American English, from Japanese 班長 (hanchō, “squad leader”), from 19th c. Mandarin 班長 (bānzhǎng, “team leader”). Probably entered English during World War II: many apocryphal stories describe American soldiers hearing Japanese prisoners-of-war refer to their lieutenants as hanchō.
- (US) IPA(key): /ˈhɑn.tʃoʊ/, enPR: hŏnʹchō
- (UK) IPA(key): /ˈhɒn.tʃəʊ/, enPR: hŏnʹchō
Audio (UK) (file)
- Rhymes: -ɒntʃəʊ
- Hyphenation: hon‧cho
honcho (plural honchos)
- (informal) boss, leader
- 1986, Oliver Stone, Platoon, spoken by Private Gator Lerner (Johnny Depp):
- Says they had no choice.
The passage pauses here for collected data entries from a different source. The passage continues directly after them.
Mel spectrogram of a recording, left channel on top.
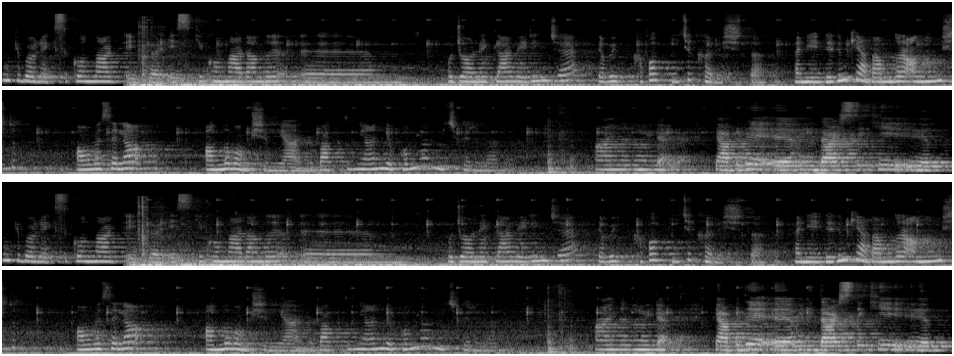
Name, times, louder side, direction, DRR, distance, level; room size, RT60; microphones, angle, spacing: voice 1, 0.0-4.0 4.5-7.6 7.9-9.7 10.2-10.9 11.5-14.5, equal, 15° left, 6 dB, 2.0 m, -24 dB
sound 1, 1.2-17.8, equal, 35° right, 2.5 m, -25 dB
voice 2, 15.4-16.2 16.6-18.8, right 1 dB, 60° right, 3 dB, 5.9 m, -21 dB
30.0 x 21.0 x 9.2 m, 1.5 s
head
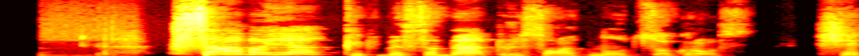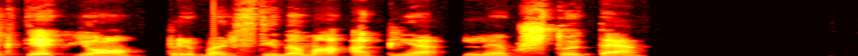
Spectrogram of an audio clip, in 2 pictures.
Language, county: Lithuanian, Panevėžys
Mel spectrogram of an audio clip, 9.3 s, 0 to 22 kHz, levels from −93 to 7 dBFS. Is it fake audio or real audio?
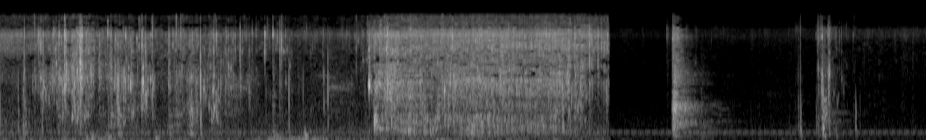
fake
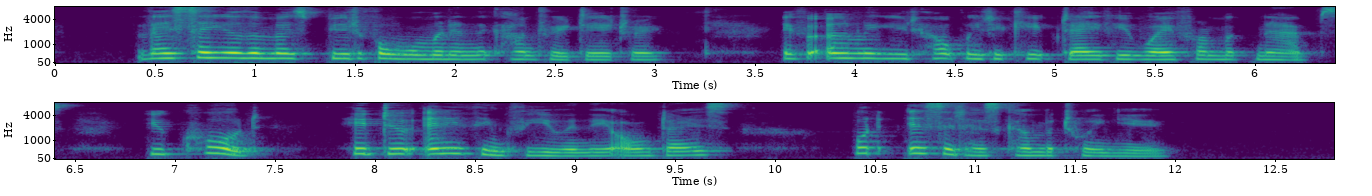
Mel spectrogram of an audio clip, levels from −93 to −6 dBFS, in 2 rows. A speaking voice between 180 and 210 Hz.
No: high, 220 Hz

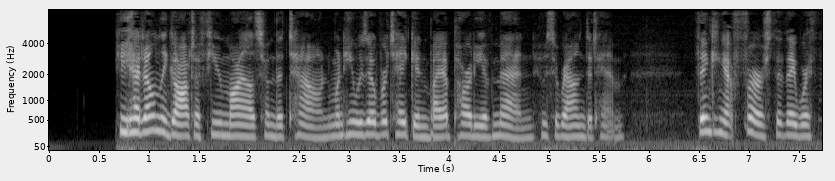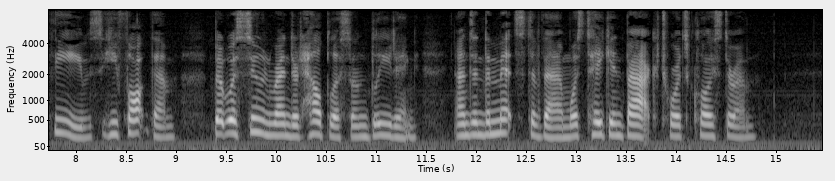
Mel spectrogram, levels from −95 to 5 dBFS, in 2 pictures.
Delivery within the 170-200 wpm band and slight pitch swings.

Says the NVA killed the old honcho when he said no. Now he says all the rice is theirs.
- 1992 October 26, Calvin Sims, “Hard Times, Even on Rodeo Drive”, in The New York Times, ISSN 0362-4331:
- For years, snobbery has been a hallmark of this city of wealth and glamour, movie stars and entertainment honchos, where it is possible to spend $20,000 for a watch, $6,000 for a suit with 14-karat gold pinstriping or $15,000 for a handbag of rare leather.
- 1999, Dave Barry, Big Trouble, Penguin, published 2010, →ISBN, page 13:
- Mostly he wrote what the higher honchos in the newsroom referred to, often condescendingly, as “offbeat” stories.
- 2001, Michael Moore, Stupid White Men, page 22:
- Gulfstream makes jets for both Hollywood honchos and foreign governments like Kuwait and Saudi Arabia.
- (transitive, informal, Canada, US) To lead or manage.
- 2012, David Lewis Yewdall, Practical Art of Motion Picture Sound, Taylor & Francis, →ISBN:
- The task of choosing the clips that comprised the allotted 10 minutes in the bake-off was left to the supervising sound editor, as it was he or she who honchoed the preparation of the soundtrack for the rerecording mixing stage in the first place.
- “honcho”, in Lexico, Dictionary.com; Oxford University Press, 2019–present.
- Douglas Harper (2001–2021), “honcho”, in Online Etymology Dictionary.
- Rōmaji transcription of